- **Data for this exercise**
◇ ◇ ◇ ◇ ◇

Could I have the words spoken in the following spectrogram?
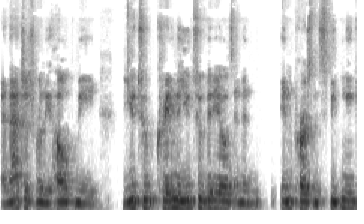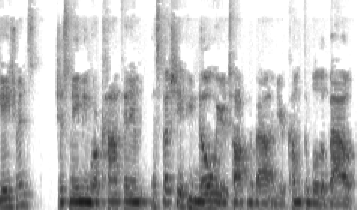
And that just really helped me YouTube, creating the YouTube videos and then in person speaking engagements just made me more confident, especially if you know what you're talking about and you're comfortable about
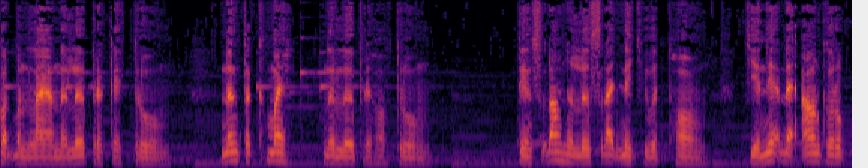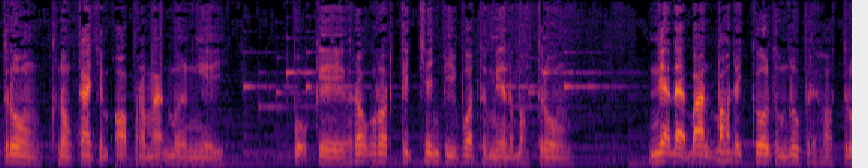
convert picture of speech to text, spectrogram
កត់បន្លានៅលើព្រះកេសទ្រង់និងទឹកខ្មេះនៅលើព្រះហស្ថទ្រង់ទាំងស្ដោះនៅលើស្ដេចនៃជីវិតផង ជាអ្នកដែលអោនគោរពទ្រង់ក្នុងការចំអកប្រមាថមើលងាយ ពួកគេរករត់គេចចេញពីវត្តមានរបស់ទ្រង់អ្នកដែលបានបោះដេចគោលទម្លុះព្រះហស្ថទ្រ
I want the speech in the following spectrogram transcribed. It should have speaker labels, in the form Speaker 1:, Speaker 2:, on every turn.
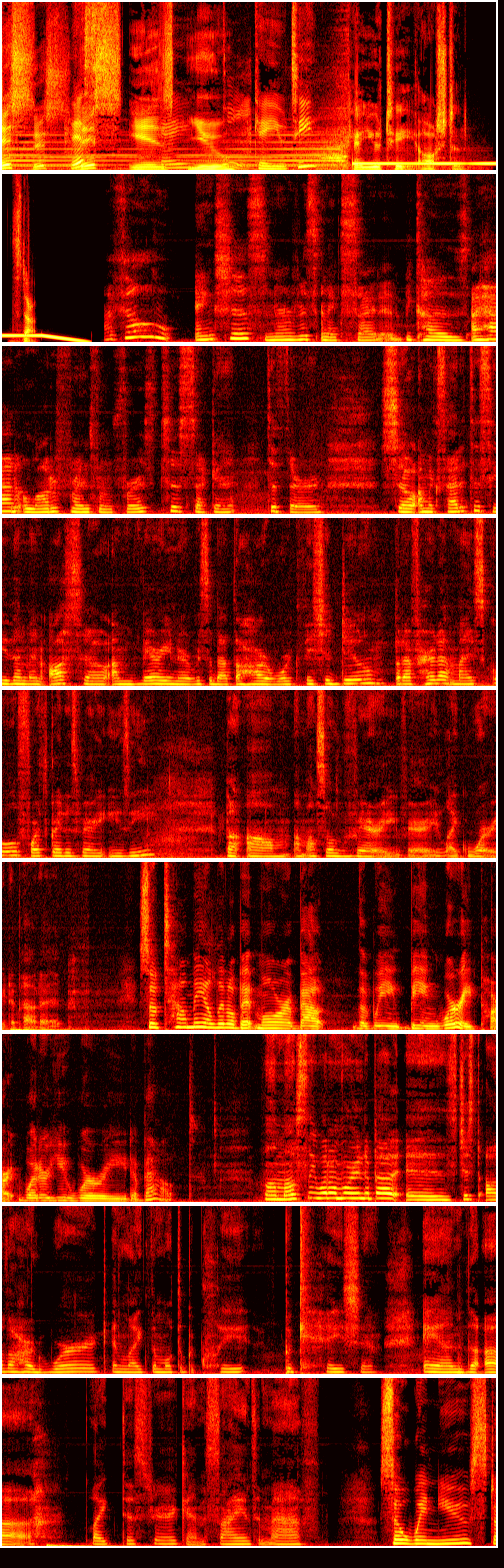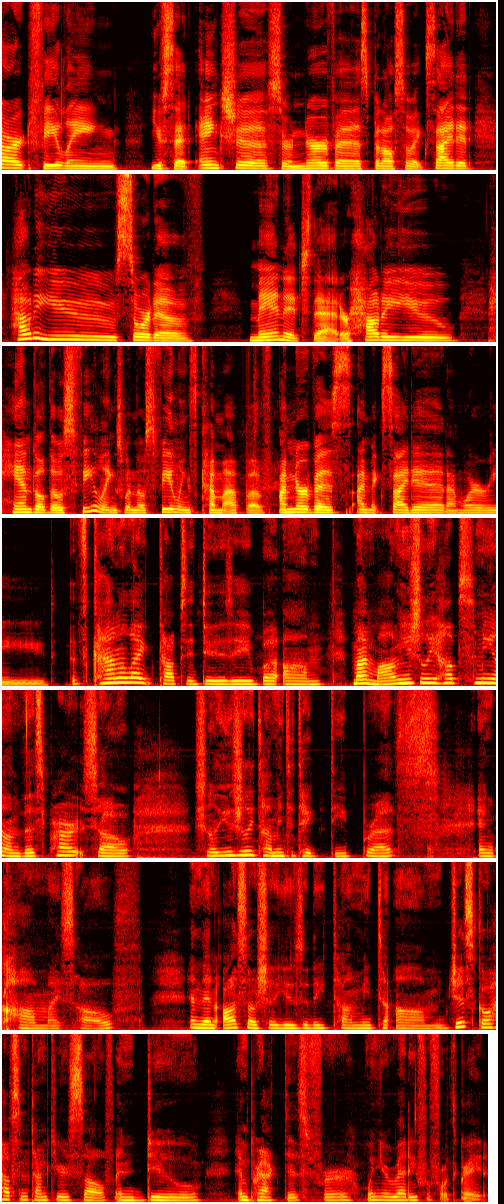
Speaker 1: This,
Speaker 2: This,
Speaker 1: this is you.
Speaker 3: KUT.
Speaker 2: KUT Austin.
Speaker 3: Stop.
Speaker 4: I feel anxious, nervous, and excited because I had a lot of friends from first to second to third. So I'm excited to see them, and also I'm very nervous about the hard work they should do. But I've heard at my school, fourth grade is very easy. But um, I'm also very, very like worried about it.
Speaker 5: So tell me a little bit more about the we, being worried part. What are you worried about?
Speaker 4: Well, mostly what I'm worried about is just all the hard work and like the multiplication and the uh, like district and science and math.
Speaker 5: So when you start feeling, you said anxious or nervous, but also excited, how do you sort of manage that? Or how do you handle those feelings when those feelings come up of I'm nervous, I'm excited, I'm worried?
Speaker 4: It's kind of like topsy turvy, but um, my mom usually helps me on this part, so she'll usually tell me to take deep breaths and calm myself. And then also she'll usually tell me to um just go have some time to yourself and do and practice for when you're ready for fourth grade.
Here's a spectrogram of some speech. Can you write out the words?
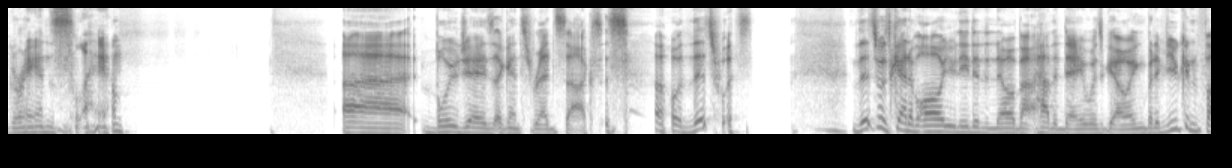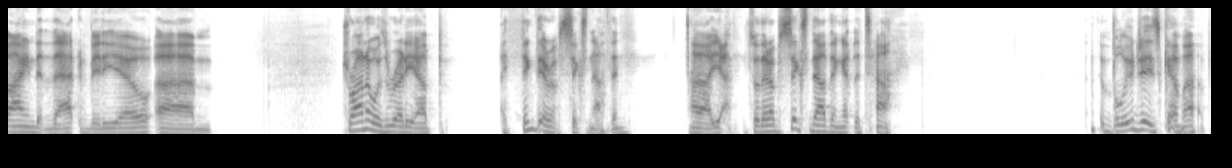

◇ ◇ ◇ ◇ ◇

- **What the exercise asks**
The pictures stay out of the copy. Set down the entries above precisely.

- **Task output**
Could I have the words spoken in the following spectrogram?
And that just really helped me YouTube, creating the YouTube videos and then in person speaking engagements just made me more confident, especially if you know what you're talking about and you're comfortable about
convert picture of speech to text, spectrogram
កត់បន្លានៅលើព្រះកេសទ្រង់និងទឹកខ្មេះនៅលើព្រះហស្ថទ្រង់ទាំងស្ដោះនៅលើស្ដេចនៃជីវិតផង ជាអ្នកដែលអោនគោរពទ្រង់ក្នុងការចំអកប្រមាថមើលងាយ ពួកគេរករត់គេចចេញពីវត្តមានរបស់ទ្រង់អ្នកដែលបានបោះដេចគោលទម្លុះព្រះហស្ថទ្រ
I want the speech in the following spectrogram transcribed. It should have speaker labels, in the form Speaker 1:, Speaker 2:, on every turn.
Speaker 1: This,
Speaker 2: This,
Speaker 1: this is you.
Speaker 3: KUT.
Speaker 2: KUT Austin.
Speaker 3: Stop.
Speaker 4: I feel anxious, nervous, and excited because I had a lot of friends from first to second to third. So I'm excited to see them, and also I'm very nervous about the hard work they should do. But I've heard at my school, fourth grade is very easy. But um, I'm also very, very like worried about it.
Speaker 5: So tell me a little bit more about the we, being worried part. What are you worried about?
Speaker 4: Well, mostly what I'm worried about is just all the hard work and like the multiplication and the uh, like district and science and math.
Speaker 5: So when you start feeling, you said anxious or nervous, but also excited, how do you sort of manage that? Or how do you handle those feelings when those feelings come up of I'm nervous, I'm excited, I'm worried?
Speaker 4: It's kind of like topsy turvy, but um, my mom usually helps me on this part, so she'll usually tell me to take deep breaths and calm myself. And then also she'll usually tell me to um just go have some time to yourself and do and practice for when you're ready for fourth grade.
Here's a spectrogram of some speech. Can you write out the words?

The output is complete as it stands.